According to The Wall Street Journal, Beijing Regulator Orders Apple to Stop Sales of Two iPhone Models:
Beijing’s intellectual property regulator has ordered Apple to stop sales of the iPhone 6 and iPhone 6 Plus in the city, ruling that the design is too similar to a Chinese phone. The move is another setback for the company in a key overseas market.
Competing in China is difficult. Local businesses are overprotected there, and even Apple has to take a step back if someone there feels its position threatened.
It’s difficult to imagine that Apple has copied the design from one of those local, small makers (and not the other way around), but China is too important right now for them.
China is to Apple what Apple is to many of the countries it makes businesses with: the bigwig.
China passed a controversial new anti-terrorism law on Sunday that requires technology firms to help decrypt information, but not install security “backdoors” as initially planned, and allows the military to venture overseas on counter-terror operations.
Counter-terrorism efforts are beginning to be infuriating. Most countries are passing laws against encryption and privacy that for lots of people are even more concerning that the terrorist attacks themselves.
China is the latest one to propose the integration of backdoors for government purposes on all kinds of electronic equipment, and that’s only another sign of defeat. Not for terrorists, of course: I assume their goal has never been the suppression of our privacy. Glenn Greenwald is on the spot on this issue:
This is a defeat for our society, and I really hope small and big technology companies do not play that game. Apple seems to lead that stance, something that could affect their current business in the asiatic giant, but that really honors them.
Source: China passes controversial counter-terrorism law
Two reasons why Apple can talk about a new record:
- The new iPhones were available in China from day one
- Two weeks for preorders this year instead of the classical one week.
That could be good arguments, but comparisons are useless and unfair, as almost anytime one tries to do them. The 13 million of iPhones sold during their first weekend (10 million for the iPhone 6/Plus last year) is an astounding number.

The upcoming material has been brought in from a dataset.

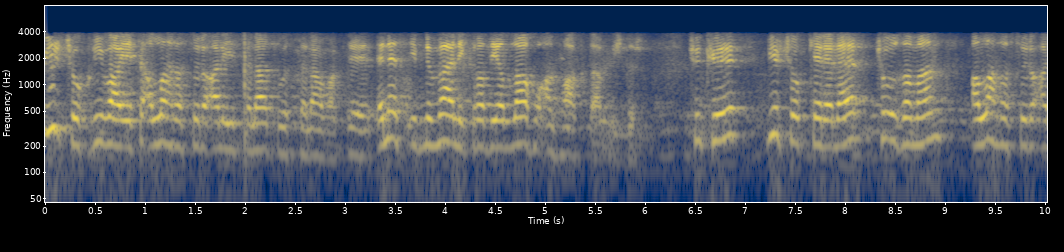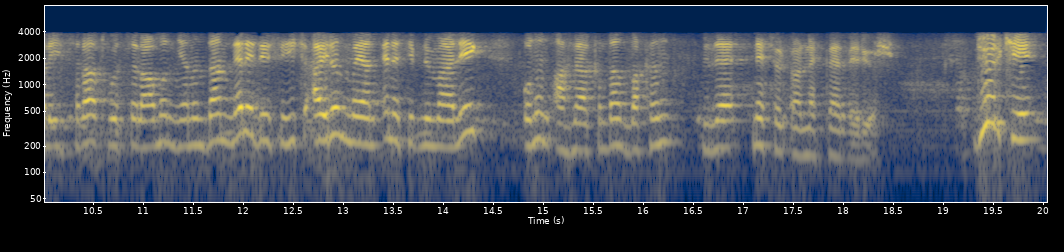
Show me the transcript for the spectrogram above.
birçok rivayeti Allah Resulü aleyhissalatu vesselam e, Enes İbni Malik radıyallahu anhu aktarmıştır. Çünkü birçok kereler çoğu zaman Allah Resulü aleyhissalatu vesselamın yanından neredeyse hiç ayrılmayan Enes İbni Malik onun ahlakından bakın bize ne tür örnekler veriyor. Diyor ki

I wonder how many of those were rose gold.
The small Japanese company UPQ has launched 21 gadgets in 2 months and has showed that anyone can compete with the giants if he/she has talent and works hard. From the article:
When asked if she’s trying to become the Xiaomi of Japan, Nakazawa deflects. “Big Japanese tech companies are in trouble,” she says. “I want to change the way Japanese people approach making new products.”
Designing in Japan (or anywhere else) and producing the products in China (the cheapest electronics manufacturing is mostly there) makes sense, and lots of Kickstarter projects have made this true over and over again. Good story.
Source: She created Japan’s Xiaomi, launching 21 gadgets in 2 months | TechInAsia